# Work item
Please restate the data below word for word, omitting all images.

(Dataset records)

————————

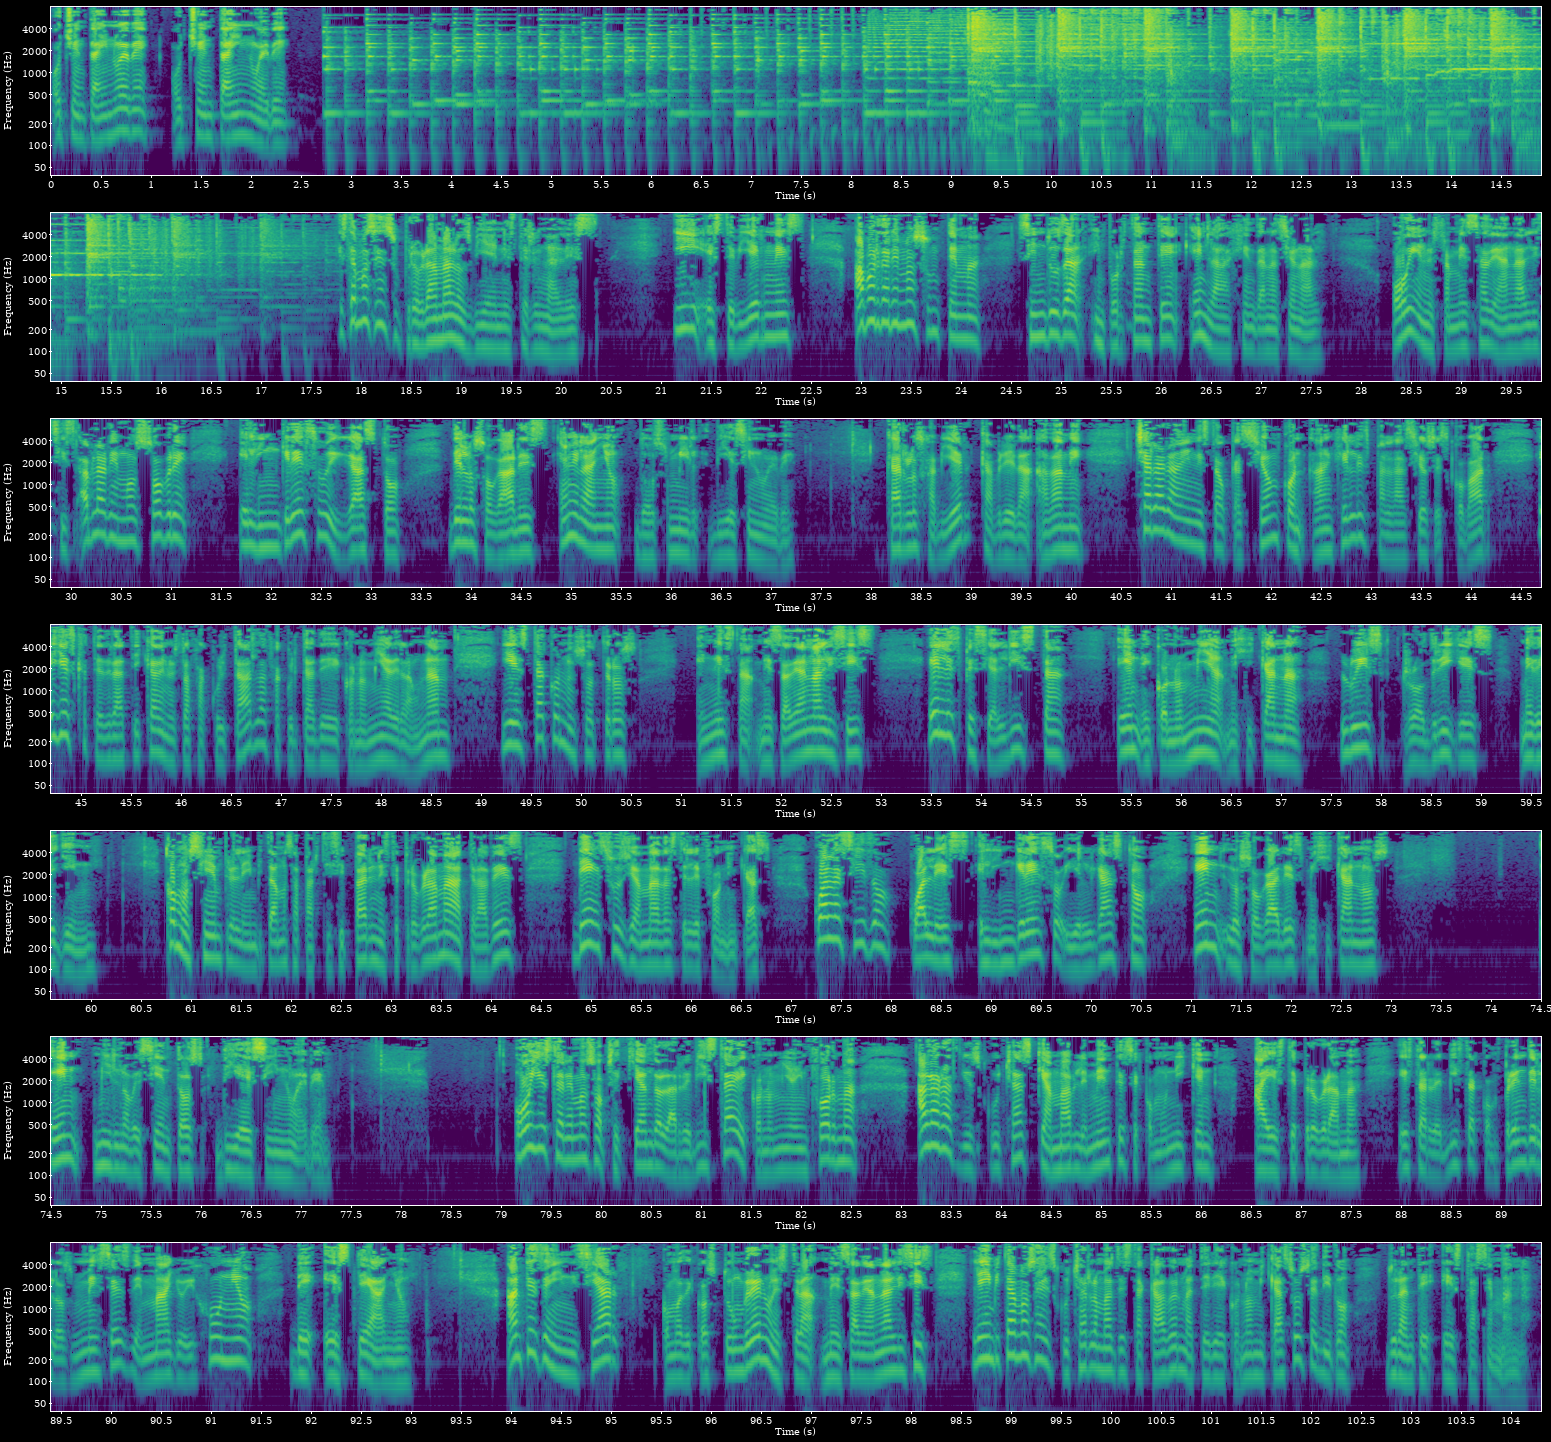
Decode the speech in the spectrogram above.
89 89. Estamos en su programa Los bienes terrenales y este viernes abordaremos un tema sin duda importante en la agenda nacional. Hoy en nuestra mesa de análisis hablaremos sobre el ingreso y gasto de los hogares en el año 2019. Carlos Javier Cabrera Adame charlará en esta ocasión con Ángeles Palacios Escobar. Ella es catedrática de nuestra facultad, la Facultad de Economía de la UNAM, y está con nosotros en esta mesa de análisis el especialista en economía mexicana Luis Rodríguez Medellín. Como siempre, le invitamos a participar en este programa a través de sus llamadas telefónicas. ¿Cuál ha sido, cuál es el ingreso y el gasto en los hogares mexicanos en 1919? Hoy estaremos obsequiando la revista Economía Informa a los radioescuchas que amablemente se comuniquen a este programa. Esta revista comprende los meses de mayo y junio de este año. Antes de iniciar, como de costumbre, nuestra mesa de análisis, le invitamos a escuchar lo más destacado en materia económica sucedido durante esta semana.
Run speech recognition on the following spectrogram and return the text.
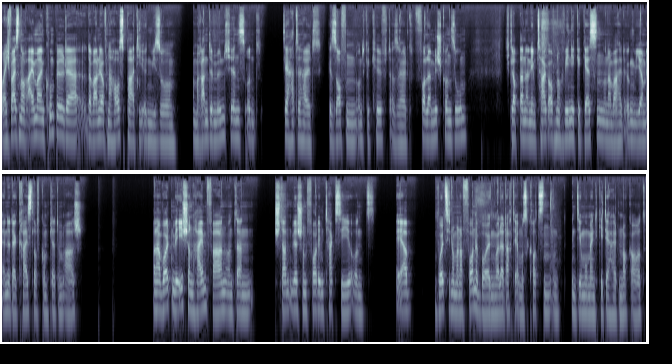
Aber ich weiß noch einmal ein Kumpel, der, da waren wir auf einer Hausparty irgendwie so am Rande Münchens und der hatte halt gesoffen und gekifft, also halt voller Mischkonsum. Ich glaube, dann an dem Tag auch noch wenig gegessen und dann war halt irgendwie am Ende der Kreislauf komplett im Arsch. Und dann wollten wir eh schon heimfahren und dann standen wir schon vor dem Taxi und er wollte sich nochmal nach vorne beugen, weil er dachte, er muss kotzen und in dem Moment geht er halt Knockout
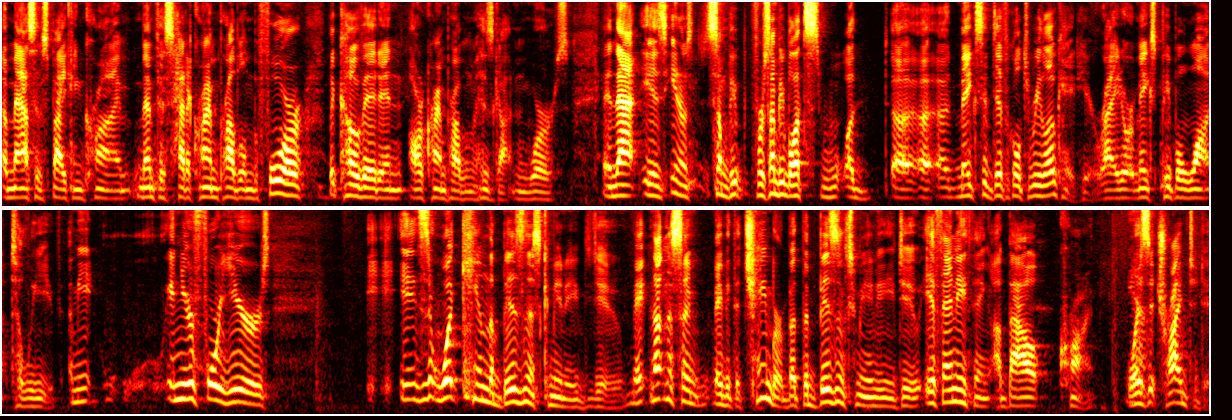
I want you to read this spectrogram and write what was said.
a massive spike in crime. Memphis had a crime problem before the COVID, and our crime problem has gotten worse. And that is, you know, some people for some people that's uh, makes it difficult to relocate here, right? Or it makes people want to leave. I mean, in your four years, is what can the business community do? Not necessarily maybe the chamber, but the business community do, if anything, about crime. What has it tried to do?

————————

# Solution
Decode the speech in the spectrogram above.
89 89. Estamos en su programa Los bienes terrenales y este viernes abordaremos un tema sin duda importante en la agenda nacional. Hoy en nuestra mesa de análisis hablaremos sobre el ingreso y gasto de los hogares en el año 2019. Carlos Javier Cabrera Adame charlará en esta ocasión con Ángeles Palacios Escobar. Ella es catedrática de nuestra facultad, la Facultad de Economía de la UNAM, y está con nosotros en esta mesa de análisis el especialista en economía mexicana Luis Rodríguez Medellín. Como siempre, le invitamos a participar en este programa a través de sus llamadas telefónicas. ¿Cuál ha sido, cuál es el ingreso y el gasto en los hogares mexicanos en 1919? Hoy estaremos obsequiando la revista Economía Informa a los radioescuchas que amablemente se comuniquen a este programa. Esta revista comprende los meses de mayo y junio de este año. Antes de iniciar, como de costumbre, nuestra mesa de análisis, le invitamos a escuchar lo más destacado en materia económica sucedido durante esta semana.
Run speech recognition on the following spectrogram and return the text.
Aber ich weiß noch einmal ein Kumpel, der, da waren wir auf einer Hausparty irgendwie so am Rande Münchens und der hatte halt gesoffen und gekifft, also halt voller Mischkonsum. Ich glaube, dann an dem Tag auch noch wenig gegessen und dann war halt irgendwie am Ende der Kreislauf komplett im Arsch. Und dann wollten wir eh schon heimfahren und dann standen wir schon vor dem Taxi und er wollte sich nochmal nach vorne beugen, weil er dachte, er muss kotzen und in dem Moment geht er halt Knockout
I want you to read this spectrogram and write what was said.
a massive spike in crime. Memphis had a crime problem before the COVID, and our crime problem has gotten worse. And that is, you know, some people for some people that's uh, makes it difficult to relocate here, right? Or it makes people want to leave. I mean, in your four years, is what can the business community do? Not necessarily maybe the chamber, but the business community do, if anything, about crime. What has it tried to do?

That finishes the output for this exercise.